Hudson and Haas recognized that while TRB provided a platform for sharing PMS, it was limited to presenting and publishing 5 to 10 PMS technical papers per year. Other good technical papers were submitted but had to be rejected for lack of space at the TRB annual meeting. They and other PMS experts felt that the time was ripe to hold an international conference to provide a broader technical forum for PMS and to examine the most significant issues in the field. Haas and Hudson began to seek support for such a conference. Dr. Ramesh Kher, one of Dr. Hudson’s graduates, was working in the Ontario Ministry of Transport and he along with Ralph Haas approached the Ministry for support of such a conference.
Simultaneously, Bill Kenis, a pavement research engineer in the US Federal Highway Administration, approached the FHWA research director for support of the conference. A conference business plan was prepared, submitted, and quickly approved by the two agencies and TRB. The First International Conference on Managing Pavement Assets (ICMPA) was actually called the North American Pavement Management Conference and was held in Toronto, Canada on May 18-21, 1985 (3). Financial support was provided by sponsorship from the Ministry of Transportation and Communications, Ontario, US FHWA, AASHTO, Transportation Association of Canada, and TRB.

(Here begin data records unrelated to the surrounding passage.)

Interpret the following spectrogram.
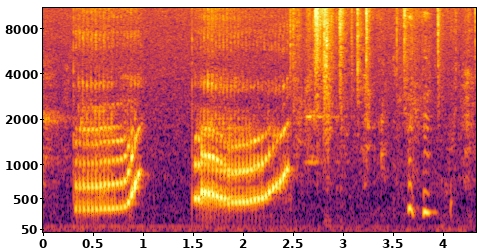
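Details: Black pug Pchan rough-housing indoors with his Shiba Inu friend Mozzie: two drawn-out, pulsing, whine-like cries that rise in pitch, each about a second long, followed by light scuffling and faint knocks.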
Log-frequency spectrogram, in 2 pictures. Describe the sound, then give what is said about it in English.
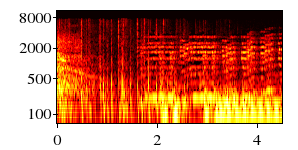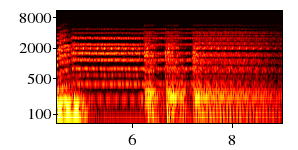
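Ponies galloping toward a pass: hoofbeats pound in a fast, steady rhythm, mixed with loud, sustained musical tones that swell and shift throughout; no one speaks. “Part up these ponies and let's get through the pass.”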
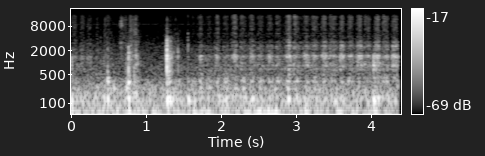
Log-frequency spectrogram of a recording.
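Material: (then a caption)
Paper. A brown wooden colored pencil rubs and scratches across the flat white paper page of a coloring book, shading the giraffe's nose area. The quiet, steady papery scratching is mostly low, with about five sharper ticks standing out as the pencil strokes back and forth.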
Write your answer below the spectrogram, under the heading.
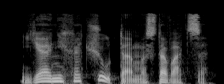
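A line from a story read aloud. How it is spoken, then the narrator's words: Quiet mumble. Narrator (Russian): тихо пробормотал профессор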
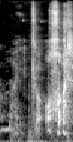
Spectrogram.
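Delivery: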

ICMPA was an immediate success with dozens of papers presented in public forums. Perhaps more importantly, time was set aside in the conference for groups to brainstorm the state-of-the-art of pavement management at that time and to outline future directions and research that were needed to advance the state-of-the-art. Many of the ideas developed there were picked up and funded by US FHWA, AASHTO through NCHRP, Canadian agencies, and various state DOTs.
During the next decade, great strides forward were made in various facets of pavement management and advances were so rapid that in November 2-6, 1987 a second international conference was held with similar funding. These conferences have continued on a regular basis. Additional conferences have been held in San Antonio, Texas; Seattle, Washington; Durbin, South Africa; Calgary, Canada; and Santiago, Chile; and the 9th such conference, the ICMPA9, will be held in Alexandria, Virginia on May 18-21, 2015. The content of this conference promises to be outstanding with more than 200 papers submitted for review and publication. The primary conference organizers include, Dr. Gerardo Flintsch, (firstname.lastname@example.org) at Virginia Tech, and Ms. Judith Corley-Lay of NCDOT, both noted leaders in PMS; Gerardo in academia and Judith in practice. If you have not made plans to attend, I urge you to do so as soon as possible. You won’t be disappointed in what you learn there. The contact information is: http://www.icmpa9.org/
- Hudson, W.R., F.N. Finn, et al, “Systems Approach to Pavements,” Final Report, NCHRP Project 1-10, MR&D, 1968.
- Hudson, S.W., R.F. Carmichael, W.R. Hudson, Bridge Management Systems, NCHRP Report 300, Transportation Research Board, Washington, D.C., December 1987.
- First North American Pavement Management Conference, NAPMC Proceedings, Ontario Ministry of Transportation and Communications, March 1985.